Asher Bloch, who likes to fly powerkites on the beach in Netanya while wearing nothing but a deep tan and skimpy swimming trunks said “We prefer it when people lose elections, not win. If they win they can tell the rest of us what to do. Israeli’s don’t like to be told what to do by anyone so we try to make sure they all lose”.
A Knesset insider told our reporter that they were hopeful of a satisfactory solution to the problem and negotiations were taking place in secret between party leaders with a view to ensuring that there would be at least two years more of political gridlock before another election.
“At the moment the sticking point is with the religious groupings who are fighting amongst themselves over which of the mainstream parties’ coalitions they want to oppose. It’s difficult for them because they are worried that they may end up in the Government when they would prefer to be causing trouble from the sidelines.”
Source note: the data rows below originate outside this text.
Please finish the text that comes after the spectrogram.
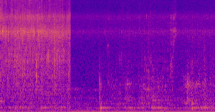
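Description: Ginger frying in oil in a pan for mango pickle gives a loud, dense sizzle that cuts off abruptly after about a second and a half, leaving a faint low simmer with a few soft clinks.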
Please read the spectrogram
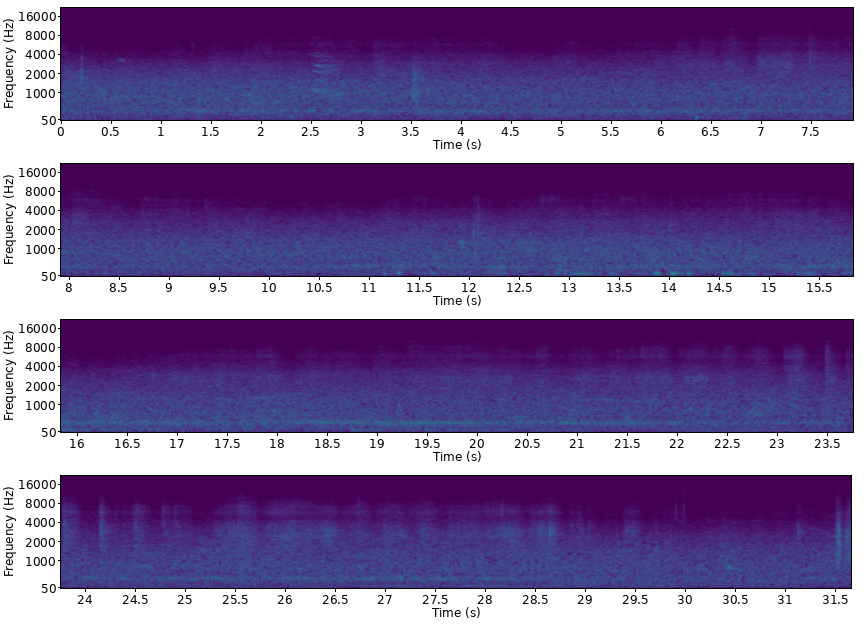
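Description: Steady outdoor city background noise: a constant low hum of distant traffic and machinery with a faint drone held underneath. A few light ticks and clicks, more of them near the end.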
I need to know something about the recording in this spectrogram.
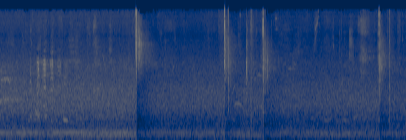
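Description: Practice longswords striking together in sparring: a handful of sharp, ringing clacks, the loudest about three seconds in and the others spread through the rest.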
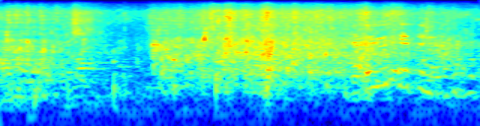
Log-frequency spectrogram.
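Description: Water splashing and sloshing as a crowd of crocodiles lunge and thrash in a pool, snapping at meat dangled on a line. The splashing grows louder about a second in.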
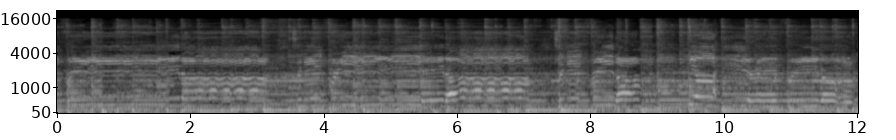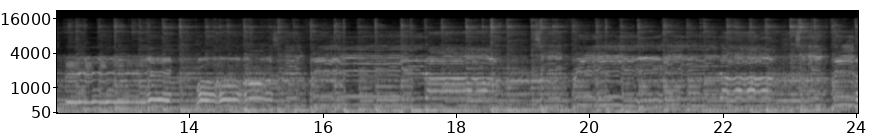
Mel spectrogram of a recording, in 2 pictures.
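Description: A man singing in a wavering, held voice over an acoustic guitar, live folk music.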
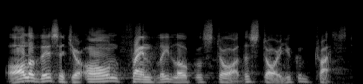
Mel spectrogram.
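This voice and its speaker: A man's voice: lowish voice, big pitch swings, normal speed, muffled recording. A man with an American accent announcing and hosting in 1940s radio style, with a polished, salesmanlike manner.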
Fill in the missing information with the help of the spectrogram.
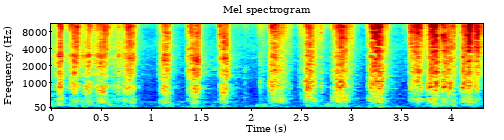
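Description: A white plastic hand brush scrubs a small, thin green fabric rug with a rabbit print, wet and foamy, lying on a concrete floor. Quick back-and-forth strokes make a rapid series of bright, wet, hissing rasps with short gaps between them.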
Asked to explain further, the insider said “Israeli’s are much happier when they are telling other people they are wrong than when they are trying to do something positive. In our political system the objective is not to be part of the government, but to be part of the opposition. This is much more natural for Israelis.”
In order to make it as fair as possible Israel has a unique electoral system known as disproportional representation. Simply put, the less support you have the greater your influence. The perfect election outcome for Israel would be for a coalition of 61 single-seat parties representing about 89 voters forming a government while leaving the other 59 seats comprising the mainstream parties. This ideal would provide for the maximum amount of “told you so-ing” across the nation and would, almost certainly, make the Israeli people happier than they have ever been in their short history.
Sadly there is little hope of that this time around as it looks as if at least one of the main parties is going to be forced to form a government. The big question is, which one has the ability to annoy just enough of the minor groups to pull together a block that just slips below the required 60 seats therefore ensuring the strongest opposition possible?
It’s hoped that if all goes smoothly, we still won’t know the answer to that for at least two months.